In 1869, John E. Tolman and Augustus I. Dexter sold all the land not yet sold, bounded by the Stearns land on the north, Moody Street on the east, the marshland along the Newton border to the south and Crams Cove and former Waltham Improvement Company/American Watch land to the west (about 15 acres by then, possibly including a 4 acre lot bequeathed to Sarah F. Tolman by her father, Bradshaw Stearns, in 1855 – MLR 714/274) to James P. Tolman (MLR 1089/444). The sale was actually related to a mortgage among the parties, and James P. Tolman was related by marriage to Augustus I. Dexter (MLR 714/272). James P. Tolman immediately sold the land to John M. Moore (MLR 1089/445), and what remained of it is shown in the 1918 atlas still belonging to Moore.
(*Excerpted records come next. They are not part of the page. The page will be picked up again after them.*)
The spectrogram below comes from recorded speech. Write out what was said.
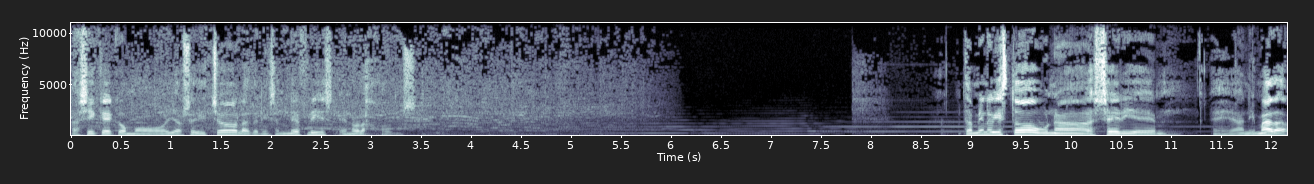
Así que, como ya os he dicho, la tenéis en Netflix, en Hola Holmes. También he visto una serie eh, animada.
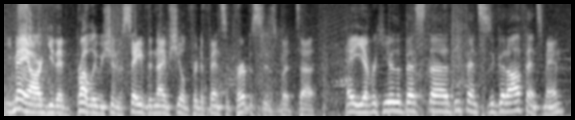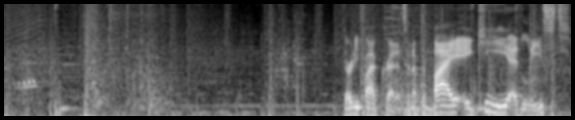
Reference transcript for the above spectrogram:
you may argue that probably we should have saved the knife shield for defensive purposes, but uh, hey, you ever hear the best uh, defense is a good offense, man? 35 credits. Enough to buy a key, at least.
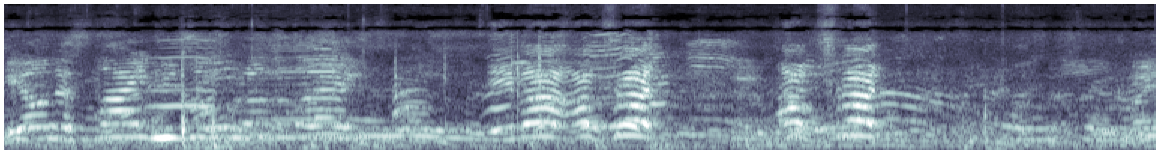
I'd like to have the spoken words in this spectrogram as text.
Get on this line, who's open on the line? Eva, up front! Up front! On,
In 1919, Moore's heirs sold it to Harvey P. Bartlett (MLR 4324/337).
Meanwhile, the Stearns land to the north of the Tolman land, was divvied up in 1865 among the three Stearns siblings: Watson, Mary, and Adaline (or Adeline, who married Frank E. Stanley). Watson got the northern portion, most of which was north of Crescent Street and later went to Benjamin Reed (MLR 949/6); Mary got the southeastern section, mostly Norumbega Terrace (MLR 949/7, also see 1746/414 and 1803/118); and Adaline and Frank got the southwestern section (MLR 949/8), which went to about opposite Adams Street along the south side of Crescent Street.
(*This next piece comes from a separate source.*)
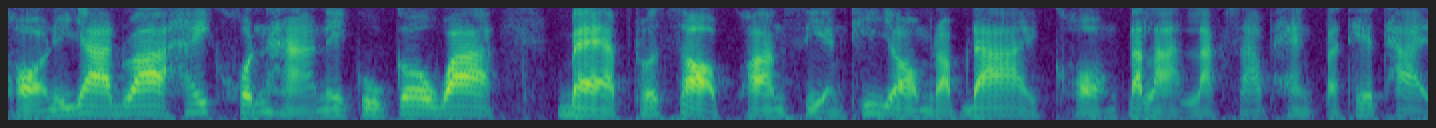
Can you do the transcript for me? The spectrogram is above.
ขออนุญาตว่าให้ค้นหาใน Google ว่า แบบทดสอบความเสี่ยงที่ยอมรับได้ของตลาดหลักทรัพย์แห่งประเทศไทย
Adaline Stanley took out a mortgage on her section in 1869 with the Waltham Savings Bank (MLR 1087/273), which was defaulted on in 1888, and the land went to William H. P. Smith (MLR 1846/162). The western boundary was on land of the American Waltham Watch Company, so this was the old boundary of the Bemis Farm – from the Adams/Crescent intersection to Crams Cove. From maps, it was on this Watch Co. land at the southern end of Crescent Street that Charles Vander Woerd built his house, which later became the Free Reading Room, and still later was replaced by today's Hovey House apartments. The 1886 map showed a house on the Stanley land labeled "Stanley" (today 349 Crescent St.). Soon after Smith acquired the property in 1888, he sold the lot at the western end to Murray D. Clement (MLR 1861/465), and the deed specified "with buildings". Clement was the paymaster at the American Waltham Watch Company, at the time, and the city directory gives his house as 349 Crescent St. According to the 1886 city directory and voting list, the house was lived in by Stephen W. Cram that year. Cram worked at the Watch Company, and may have been related to Stephen B. Cram, who was still living at the corner of Moody Street. However, it appears from directories that Frank and Adaline Stanley did not live here at any time. They were living from 1871 through 1886 on Bacon near School. Therefore, the Second Empire house at 349 Crescent Street appears to have been built by Adaline and Frank Stanley sometime between 1869 and 1883 (appeared on the 1883 panoramic view), who probably did not live in it; but was owned and lived in by Murray D. Clement, paymaster at the Watch Factory, after 1888.